BEGIN DATA

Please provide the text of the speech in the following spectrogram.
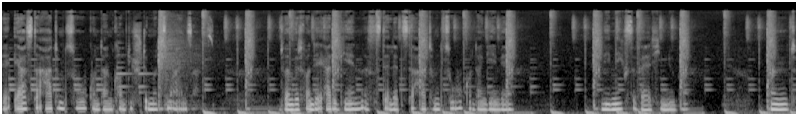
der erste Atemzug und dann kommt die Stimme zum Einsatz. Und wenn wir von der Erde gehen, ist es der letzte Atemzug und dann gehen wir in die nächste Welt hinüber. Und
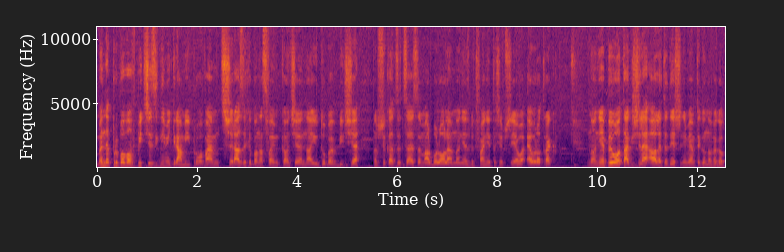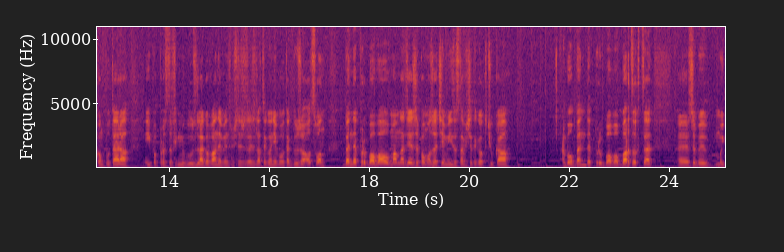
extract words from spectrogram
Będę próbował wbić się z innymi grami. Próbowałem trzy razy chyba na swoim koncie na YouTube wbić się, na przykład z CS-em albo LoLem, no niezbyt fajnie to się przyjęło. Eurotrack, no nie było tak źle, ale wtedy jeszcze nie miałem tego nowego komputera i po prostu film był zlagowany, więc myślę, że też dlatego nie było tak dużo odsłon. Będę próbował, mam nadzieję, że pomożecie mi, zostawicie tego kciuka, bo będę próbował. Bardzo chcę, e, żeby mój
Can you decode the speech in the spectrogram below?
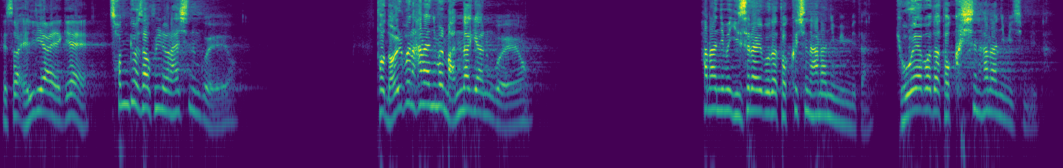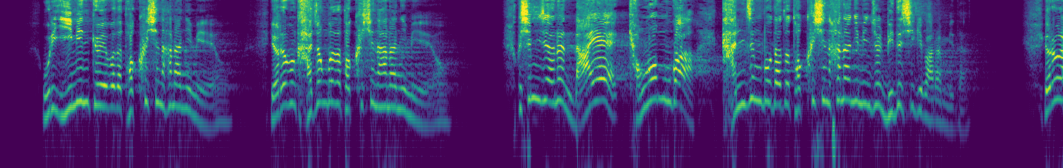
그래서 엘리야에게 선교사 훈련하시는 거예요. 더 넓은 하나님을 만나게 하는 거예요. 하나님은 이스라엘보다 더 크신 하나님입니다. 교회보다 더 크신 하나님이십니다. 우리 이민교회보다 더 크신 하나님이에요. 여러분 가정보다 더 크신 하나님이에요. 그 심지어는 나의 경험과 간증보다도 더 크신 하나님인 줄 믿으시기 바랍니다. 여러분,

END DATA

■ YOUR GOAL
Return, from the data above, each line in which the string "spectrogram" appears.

■ WRITTEN ANSWER
Please provide the text of the speech in the following spectrogram.
extract words from spectrogram
Can you decode the speech in the spectrogram below?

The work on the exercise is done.